For the fourth time since 2002, the Edison Electric Institute and the Natural Resources Defense Council have issued a joint statement at a meeting of the National Association of Regulatory Utility Commissioners.  The statement supports an accelerating clean energy transition that is defined by energy efficiency, reducing carbon emissions, and empowering states and customers.  Thus it is not surprising that the latest edition of Bloomberg New Energy Finance’s Sustainable Energy in America Factbook stated that electricity generation from renewables reached its highest level ever in 2017, at 18% of the overall energy mix.

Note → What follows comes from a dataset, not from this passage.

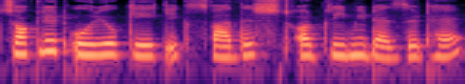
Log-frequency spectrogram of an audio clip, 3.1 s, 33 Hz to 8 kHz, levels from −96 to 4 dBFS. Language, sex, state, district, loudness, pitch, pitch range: Hindi, female, Himachal Pradesh, Shimla, -19 LUFS, 215 Hz, 200-230 Hz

Four east coast states are pursuing off-shore wind farm projects.  Such wind farms use larger turbines than are used on land, but the U.S. does not yet have facilities for manufacturing large turbines.  Each of the various states would like to become the hub for large turbine manufacturing, but their competition could drive up manufacturing costs, putting the economics of the projects in jeopardy.  The world’s first floating wind farm was installed off the coast of Scotland last year.  Now Statoil, one of the project’s developers, has reported that not only has the farm survived winter storms, it has produced more electricity than expected.

Methane leaks from oil and gas sites in Pennsylvania could be five times greater than industry has reported to state regulators, according to a new analysis by the Environmental Defense Fund.  On the subject of methane leaks, Interior Secretary Ryan Zinke is seeking to wipe out the requirements that oil and gas well operators on BLM land monitor and detect leaks of methane, and capture and sell it instead of flaring it off or venting it to the atmosphere.

FERC voted unanimously on Thursday to remove barriers for batteries and other energy storage systems on the grid.  The new rule, first proposed in November of 2016, will require most grid operators to come up with a plan to amend their rules to fully integrate energy storage and allow it to compete.  Meanwhile, many consumers and businesses in areas that frequently experience severe weather are considering solar plus storage for the resiliency it provides.  Out in the desert southwest, Arizona Public Service was looking for a way to deliver power during peak evening hours in the summer.  First Solar’s bid with solar plus storage beat out conventional renewables, standalone batteries, and natural-gas peaking plants.

A new study in Nature Communications looked at the climate impact of a shift from truck-based to drone-based package delivery. It found that while small drones carrying packages weighing less than 1.1 lb would reduce greenhouse gas emissions compared to diesel or electric trucks anywhere in the U.S., the same is not true for larger drones carrying heavier packages.

The debate over the Renewable Fuel Standard has heated up again.  Oil interests have claimed that ethanol mandates hurt profitability and have caused a major refinery to declare bankruptcy.  The ethanol industry has said that the program is working as intended.  In addition, the NHTSA is looking at a range of options to lower future fuel economy standards, including one that would permit an average fleetwide standard of 35.7 mpg by 2026, down from the 46.6 mpg under rules put in place by the Obama administration.

These news items have been compiled by Les Grady, member and former chair of the CAAV steering committee. He is a licensed professional engineer (retired) who taught environmental engineering at Purdue and Clemson Universities and engaged in private practice with CH2M Hill, the world’s largest environmental engineering consulting firm. Since his retirement in 2003 he has devoted much of his time to the study of climate science and the question of global warming and makes himself available to speak to groups about this subject. More here.